Pictured above: The Duke and Duchess of Cambridge after the birth of their first child, Prince George

Have you heard? There is a new royal baby. 

Not a single detail has been undocumented, not a single expert has been overlooked.

With this royal baby announcement, it seems like the 24/7 media world has harnessed its modern technological prowess and ability to report news in real-time.

However, some dangerous themes that have long been present within the news are still present within this coverage.

Rapt and cloyingly enthusiastic, the coverage details every single aspect of the birth and the parents. Of course, this scrutiny is mostly extended to Kate, to a microscopic degree.

While presented as a nationalistic celebration, the coverage reinforces the usual media scrutiny of the female body and – as is often the case with such birthing stories – asserts its ownership over the mothers’ bodies.

Kate gave birth in a hospital, outside of which groups of the public and press alike were chanting ‘don’t make me wait, Kate’.

Let’s try to forget the trauma and annoyance this would cause a pregnant women literally pushing another human being out of their body. This pushy and overbearing behaviour symbolises how much the public and press think they have an unlimited right to her body, and access to dictate the processes it is undergoing.

It symbolises how much they believe they can dictate the birth, removing Kate’s autonomy from the process by the nation presenting themselves as overbearing midwives without any real or grounded authority.

This places Kate under constant pressure, the degree to which is unique to her position as such a significant celebrity. Yet this pressure and sense of ownership is seen across the media and within society, with new mothers constantly being questioned or intruded on.

All because society – as represented by the media – believes that from its sexist base, women’s bodies are reducible to the processes they can perform, which are not the sole responsibility of the woman but rather of everyone and anyone in the vicinity.

The coverage thus pushes Kate out of the picture, removing her autonomy towards her own body as it does with some many expectant mothers and women in general. This is furthered by the secondary placement of Kate once she presents the baby, as though she has to placate the crowds and demonstrate the baby as her ability to perform her duty – birth.

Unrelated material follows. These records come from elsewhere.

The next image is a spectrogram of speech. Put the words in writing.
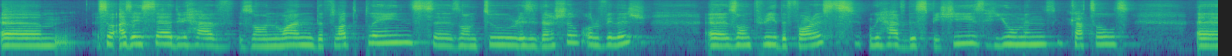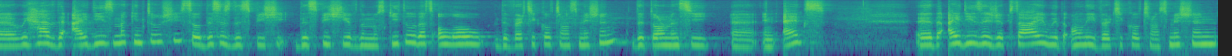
Um, so as I said, we have zone one, the floodplains, uh, zone two, residential or village, uh, zone three, the forests. We have the species, humans, cattle. Uh, we have the Aedes McIntoshi, so this is the species, the species of the mosquito that allow the vertical transmission, the dormancy uh, in eggs. Uh, the Aedes aegypti with only vertical transmission,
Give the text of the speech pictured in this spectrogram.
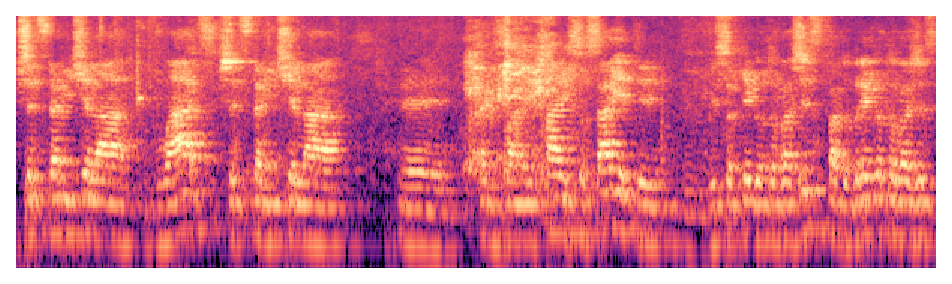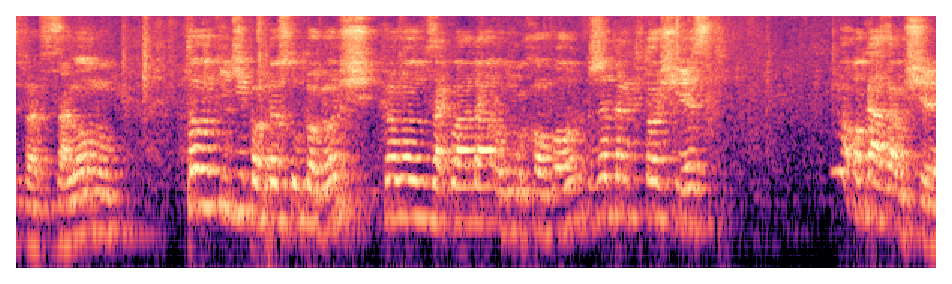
przedstawiciela władz, przedstawiciela e, tak zwanej high society, wysokiego towarzystwa, dobrego towarzystwa, z salonu, to widzi po prostu kogoś, kogo zakłada odruchowo, że ten ktoś jest, no okazał się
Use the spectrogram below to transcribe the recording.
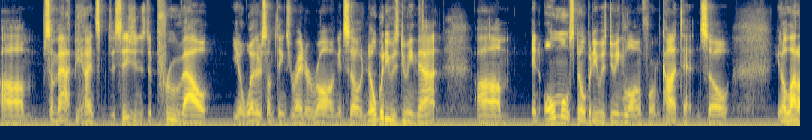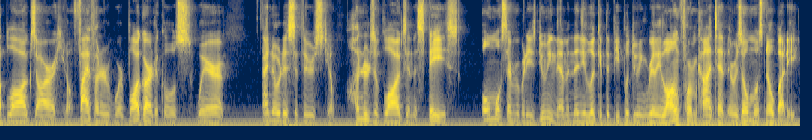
um, some math behind some decisions to prove out you know whether something's right or wrong. And so nobody was doing that um, and almost nobody was doing long form content. And so you know a lot of blogs are you know 500 word blog articles where i notice if there's you know hundreds of blogs in the space almost everybody is doing them. And then you look at the people doing really long form content there was almost nobody.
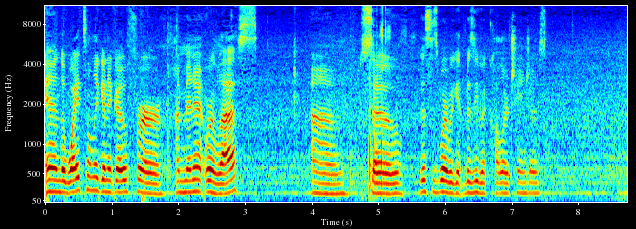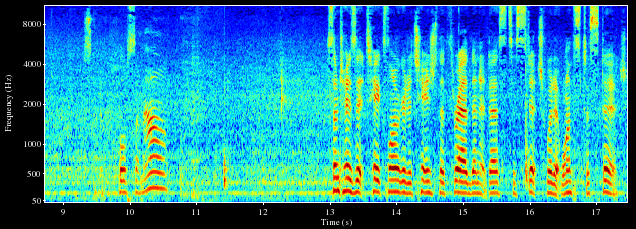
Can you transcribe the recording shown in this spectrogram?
And the white's only gonna go for a minute or less. Um, so this is where we get busy with color changes Just gonna pull some out. Sometimes it takes longer to change the thread than it does to stitch what it wants to stitch.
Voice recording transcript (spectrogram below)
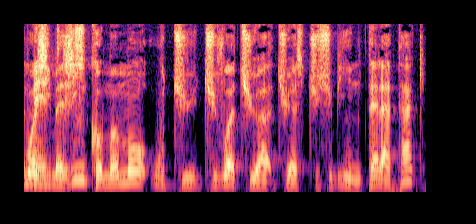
moi j'imagine qu'au moment où tu tu vois tu as tu as tu subis une telle attaque,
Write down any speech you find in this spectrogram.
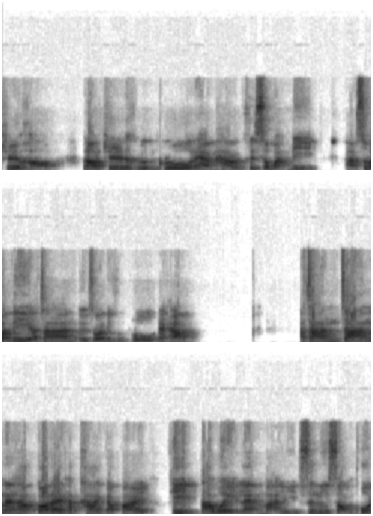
ชื่อหา เหล่าชื่อก็คือคุณครูนะครับหาก็คือสวัสดีสวัสดีอาจารย์ หรือสวัสดีคุณครูนะครับ อาจารย์จางนะครับ ก็ได้ทักทายกลับไปที่ตาเว่ยและหมาลี่ซึ่งมีสองคน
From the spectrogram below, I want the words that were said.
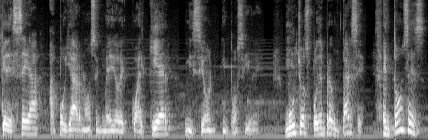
que desea apoyarnos en medio de cualquier misión imposible. Muchos pueden preguntarse, entonces,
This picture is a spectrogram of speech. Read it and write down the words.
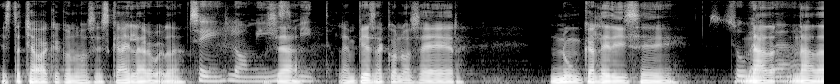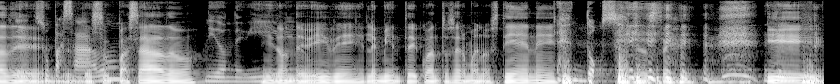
esta chava que conoce, Skylar, ¿verdad? Sí, lo O mismo. sea, la empieza a conocer, nunca le dice su nada, verdad, nada de, de su pasado, de su pasado, ni dónde vive. ni dónde vive, le miente cuántos hermanos tiene. Dos. y,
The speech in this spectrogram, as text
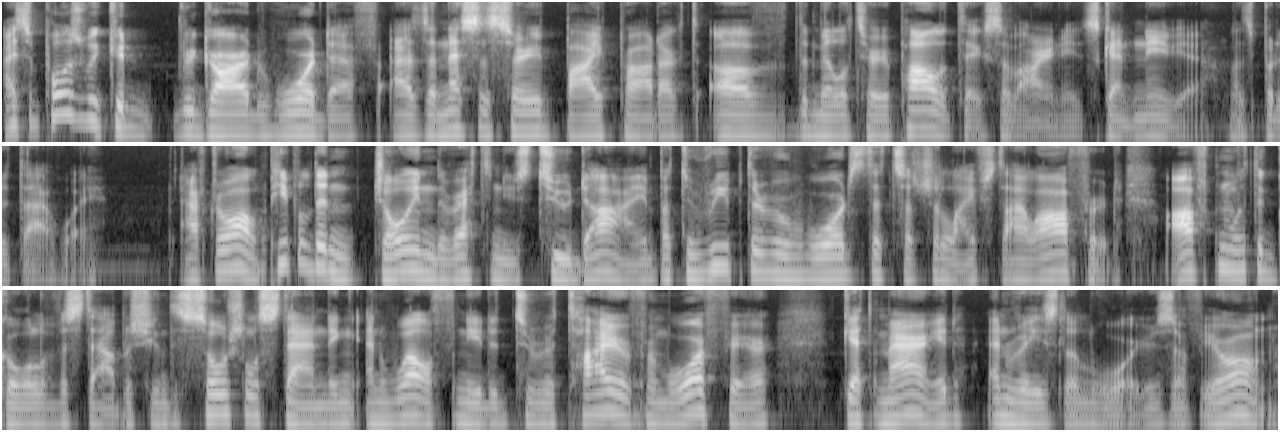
I suppose we could regard war death as a necessary byproduct of the military politics of Iron Age Scandinavia. Let's put it that way. After all, people didn't join the retinues to die, but to reap the rewards that such a lifestyle offered, often with the goal of establishing the social standing and wealth needed to retire from warfare, get married, and raise little warriors of your own,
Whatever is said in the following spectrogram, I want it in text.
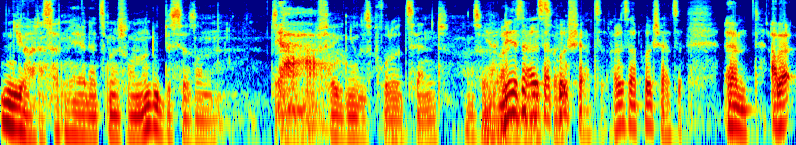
Ja, das hatten wir ja letztes Mal schon. Ne? Du bist ja so ein, so Ja. ein Fake News-Produzent. Ja, weiter nee, das sind alles. Aprilscherze. Alles Aprilscherze. Ähm, aber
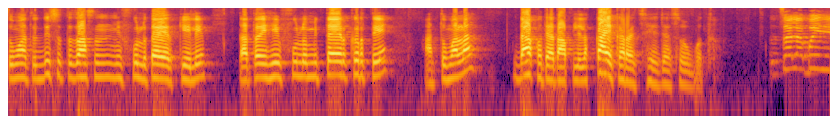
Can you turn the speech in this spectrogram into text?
तुम्हाला दिसतच असं मी फुलं तयार केले. तर आता हे फुलं मी तयार करते आणि तुम्हाला दाखवते आता आपल्याला काय करायचं ह्याच्यासोबत. चला बहिणी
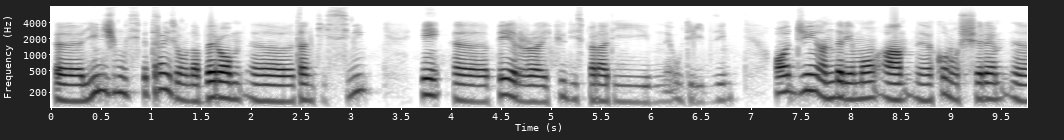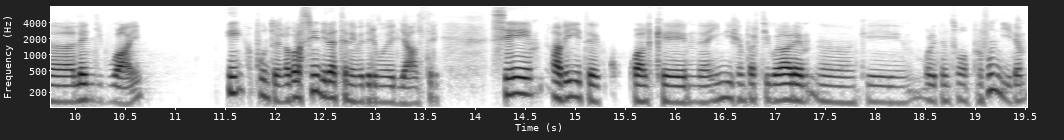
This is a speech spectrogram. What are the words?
Eh, gli indici multispettrali sono davvero eh, tantissimi e eh, per i più disparati utilizzi. Oggi andremo a eh, conoscere eh, l'NDVI e appunto nella prossima diretta ne vedremo degli altri. Se avete qualche indice in particolare eh, che volete insomma, approfondire,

Instead, the focus automatically shifts to the baby. What will it be called? How much does it weigh? What gender is it? Every single feature of the baby is discussed in the press, it becomes the true subject of all the articles.

This further eliminates Kate, proving that the true reason for the focus before being on her was due to her carrying the baby. Once it has been birthed, she is pushed out of focus. The baby is in the spotlight and the woman, having performed her bodily function, is no longer important.

Of course, the coverage does not let Kate go completely. Her body is still its possession and so it launches into the myriad discussions of what she’s wearing, how much she weighs, how much she should lose, and how she will do this. Her body is still focal. The media still owns it and will push it to promote an unrealistic and dictated view of how young mothers should look, when it is frankly none of their – or our – damn business.